A crafty combination of spelling and spells: a young witch competes in a double spelling bee by adding a letter to a word to change an object into something else entirely. "Hoe" + "s" becomes a "shoe". Add an "r" and get a "horse". If only she could get the top contestant to play fair... My son picked this one at random of the library shelf, and it's become a favourite for both of us. I love how a little magic showcases the fun you can have with letters. And my preschooler has started asking what signs say and how to spell them, rather than assuming all words that begin in "L" are talking about him.

The Sweetness of Forgetting, by Kristin Harmel
Harmel combines a secret sorrow on the brink of being lost in a Alzheimer's fog and the emptiness that has defined three generations of women in a war-torn Parisian mystery whose clues are hidden in old family recipes. Still Alice meets The Secret Keeper in this beautiful story of love, loss, and family.

The Last Anniversary, by Liane Moriarty
This early Moriarty novel weaves several plot lines together, each focussing on a resident of Scribbly Gum Island, a tiny dot off the coast of Sydney whose unsolved mystery put it on the map back in the 1930s - and has kept the family who owns it rolling in tourist dollars ever since. When the family matriarch dies and leaves her house to her grand-nephew's ex-girlfriend, her tightly-run ship starts to unravel. I can't say much more without giving the game away. It's quirky yet nuanced, laugh-at-loud funny and achingly sad - so, so much better than I expected from the back cover.

And so ends this month's literary round-up. Next month, I should have some non-fiction reviews to share. Do pop over to Modern Mrs. Darcy for more short and sweet reviews.

Wednesday, 11 March 2015

Words for the thicket

I've never been much of a reader of poetry, but every so often I stumble upon a poem and, for a moment, get what poetry is all about. I found this one quoted by Anne Lamott in Bird by Bird, and loved it so much I'd thought I'd share. 

The Wild Rose 
Sometimes hidden from me
in daily custom and trust,
so that I live by you unaware
as by the beating of my heart,

Suddenly you flare in my sight,
a wild rose blooming at the edge
of thicket, grace and light
where yesterday was only shade,

and once again I am blessed, choosing
again what I chose before. 
-Wendell Barry

Lamott tells me that Barry wrote it for his wife. I wish it graced every anniversary card for middling marriages: for the years without milestone numbers, where the everyday brambles of work and children and "why is the fridge making that noise" threaten to overgrow the relationship that started it all.
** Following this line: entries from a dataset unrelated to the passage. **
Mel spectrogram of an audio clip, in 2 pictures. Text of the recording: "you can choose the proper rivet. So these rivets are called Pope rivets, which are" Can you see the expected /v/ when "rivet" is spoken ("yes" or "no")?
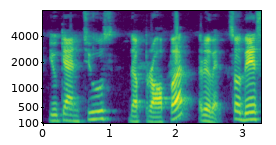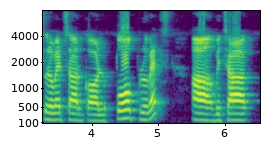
yes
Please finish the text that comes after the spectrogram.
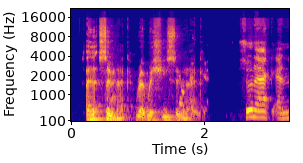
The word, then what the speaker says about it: Sunak: How do you pronounce his name? Sunak, Rishi Sunak.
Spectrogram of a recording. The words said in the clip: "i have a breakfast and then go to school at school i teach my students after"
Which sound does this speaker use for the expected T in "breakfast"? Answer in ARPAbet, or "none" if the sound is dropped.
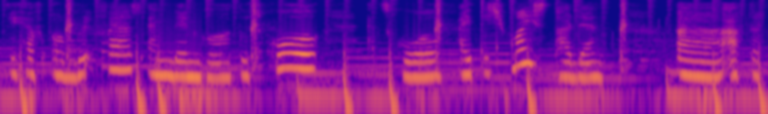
none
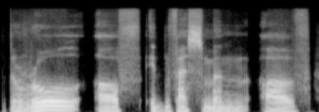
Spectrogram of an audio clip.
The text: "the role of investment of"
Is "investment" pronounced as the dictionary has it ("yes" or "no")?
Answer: no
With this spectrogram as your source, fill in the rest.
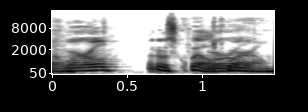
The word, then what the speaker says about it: Quirrell: Quirrell. Quirrell. But it was Quill. Squirrel, yeah. Quirrell. Quirrell. Oh, like a squirrel.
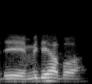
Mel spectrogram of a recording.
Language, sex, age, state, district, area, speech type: Odia, male, 18-30, Odisha, Jagatsinghpur, urban, conversation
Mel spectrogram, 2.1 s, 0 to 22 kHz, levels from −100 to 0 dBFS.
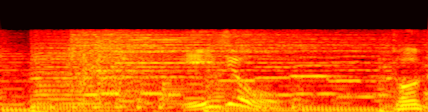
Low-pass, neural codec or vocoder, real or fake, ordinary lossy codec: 7.2 kHz; none; real; none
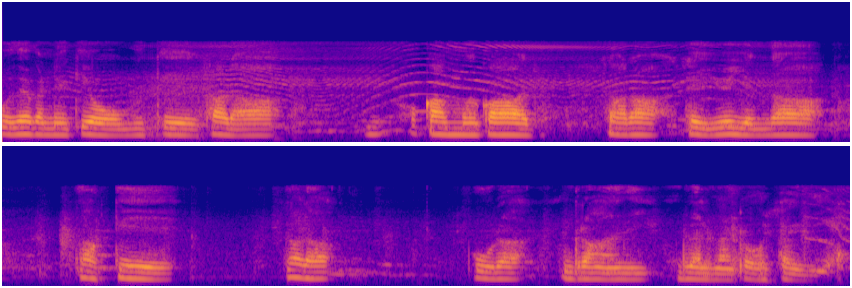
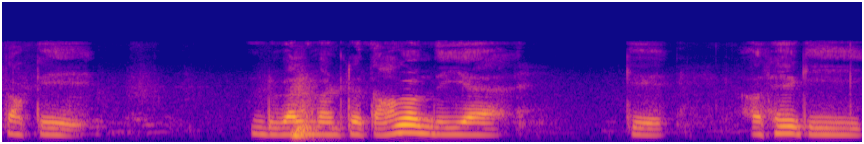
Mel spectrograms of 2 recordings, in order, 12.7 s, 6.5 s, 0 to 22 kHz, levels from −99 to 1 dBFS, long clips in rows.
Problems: none marked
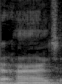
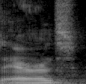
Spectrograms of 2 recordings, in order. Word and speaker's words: Aarons: how to pronounce it i was calling it a hearns it's aarons and um i also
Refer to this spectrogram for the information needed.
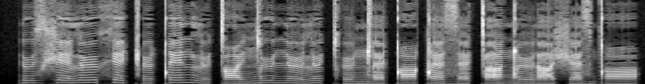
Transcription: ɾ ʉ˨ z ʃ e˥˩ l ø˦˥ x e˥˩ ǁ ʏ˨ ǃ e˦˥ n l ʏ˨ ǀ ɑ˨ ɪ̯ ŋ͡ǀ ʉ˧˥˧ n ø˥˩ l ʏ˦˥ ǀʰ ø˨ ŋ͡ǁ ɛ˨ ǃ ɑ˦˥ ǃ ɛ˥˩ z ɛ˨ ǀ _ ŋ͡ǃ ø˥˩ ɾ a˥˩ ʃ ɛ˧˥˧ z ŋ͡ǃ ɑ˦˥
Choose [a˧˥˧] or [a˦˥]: a˦˥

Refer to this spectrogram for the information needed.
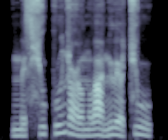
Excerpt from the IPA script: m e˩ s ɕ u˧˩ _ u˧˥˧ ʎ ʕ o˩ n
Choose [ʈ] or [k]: k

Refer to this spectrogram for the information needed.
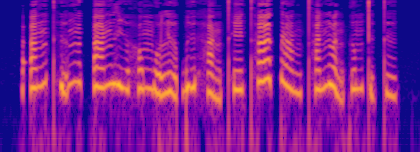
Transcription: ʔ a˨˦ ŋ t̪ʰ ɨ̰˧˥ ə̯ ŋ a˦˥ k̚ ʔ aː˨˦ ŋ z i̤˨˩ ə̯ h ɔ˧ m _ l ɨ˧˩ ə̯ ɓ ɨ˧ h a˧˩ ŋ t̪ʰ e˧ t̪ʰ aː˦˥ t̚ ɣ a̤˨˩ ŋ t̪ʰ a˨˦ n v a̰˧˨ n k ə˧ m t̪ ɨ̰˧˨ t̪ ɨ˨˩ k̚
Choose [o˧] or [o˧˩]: o˧˩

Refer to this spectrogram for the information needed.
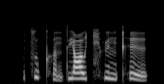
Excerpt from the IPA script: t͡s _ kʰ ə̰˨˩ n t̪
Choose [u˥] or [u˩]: u˥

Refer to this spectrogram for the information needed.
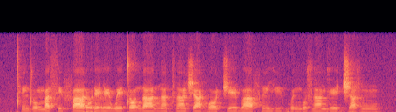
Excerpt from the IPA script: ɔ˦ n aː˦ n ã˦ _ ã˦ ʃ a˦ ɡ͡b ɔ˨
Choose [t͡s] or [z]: t͡s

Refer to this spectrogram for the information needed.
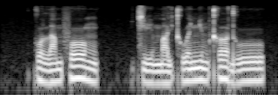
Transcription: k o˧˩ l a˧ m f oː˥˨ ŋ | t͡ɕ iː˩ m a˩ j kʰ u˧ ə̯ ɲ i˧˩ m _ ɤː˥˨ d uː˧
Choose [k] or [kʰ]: kʰ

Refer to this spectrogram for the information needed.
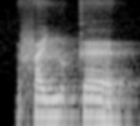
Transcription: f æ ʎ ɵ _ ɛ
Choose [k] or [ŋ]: k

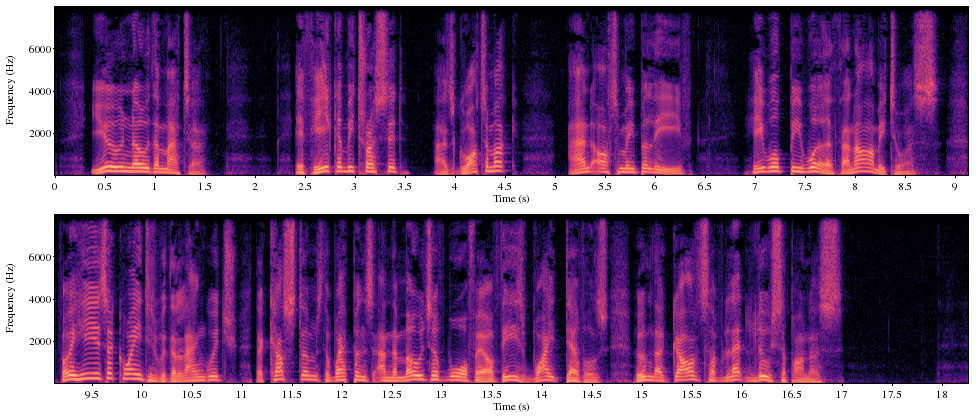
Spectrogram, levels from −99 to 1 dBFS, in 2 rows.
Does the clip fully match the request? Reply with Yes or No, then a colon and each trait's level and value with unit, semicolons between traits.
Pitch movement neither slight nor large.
No: wide, 7.5 semitones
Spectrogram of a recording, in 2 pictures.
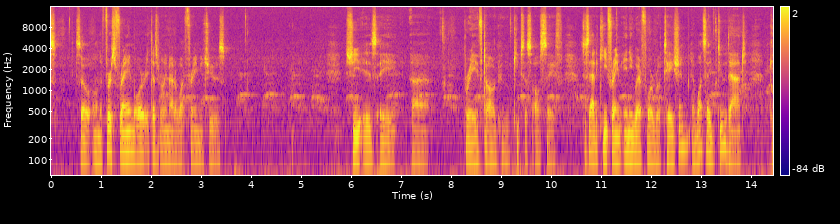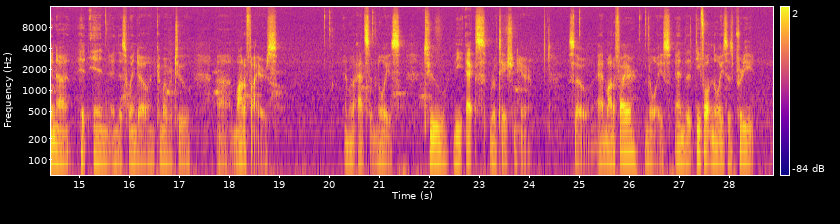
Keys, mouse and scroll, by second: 3.9-6.9 drag, 13.1-14.2 drag, 15.5 n, 16.3-18.2 scroll down 3, 18.2 scroll down 4, 18.2-19.5 scroll up 5, 19.9 click, 20.7-23.8 drag, 24.9-26.4 drag.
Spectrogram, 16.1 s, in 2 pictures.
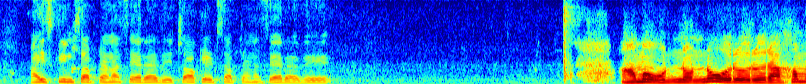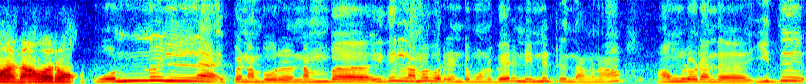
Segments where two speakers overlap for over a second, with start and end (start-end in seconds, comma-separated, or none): none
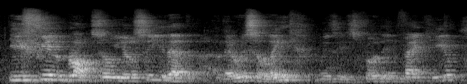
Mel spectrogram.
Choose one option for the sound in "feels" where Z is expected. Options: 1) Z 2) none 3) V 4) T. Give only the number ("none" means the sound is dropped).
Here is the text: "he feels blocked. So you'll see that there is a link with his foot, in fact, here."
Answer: 2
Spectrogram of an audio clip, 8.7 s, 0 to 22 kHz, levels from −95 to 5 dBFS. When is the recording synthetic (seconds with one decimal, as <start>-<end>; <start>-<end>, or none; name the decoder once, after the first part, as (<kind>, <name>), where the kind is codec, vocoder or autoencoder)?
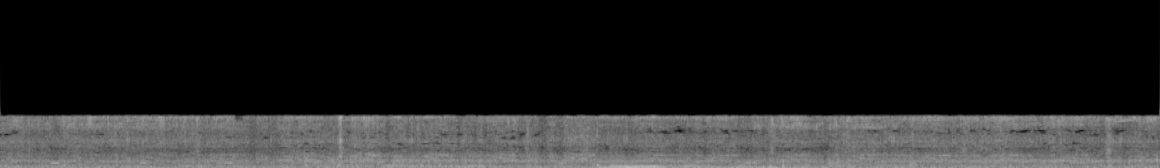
none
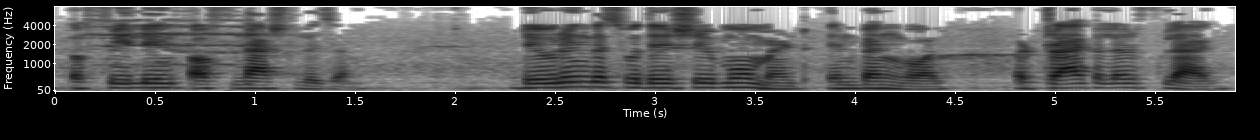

It is good to remember deliberately, with intention and regularity, but I treasure those sudden remembrances all the same.

I, too, am so blessed.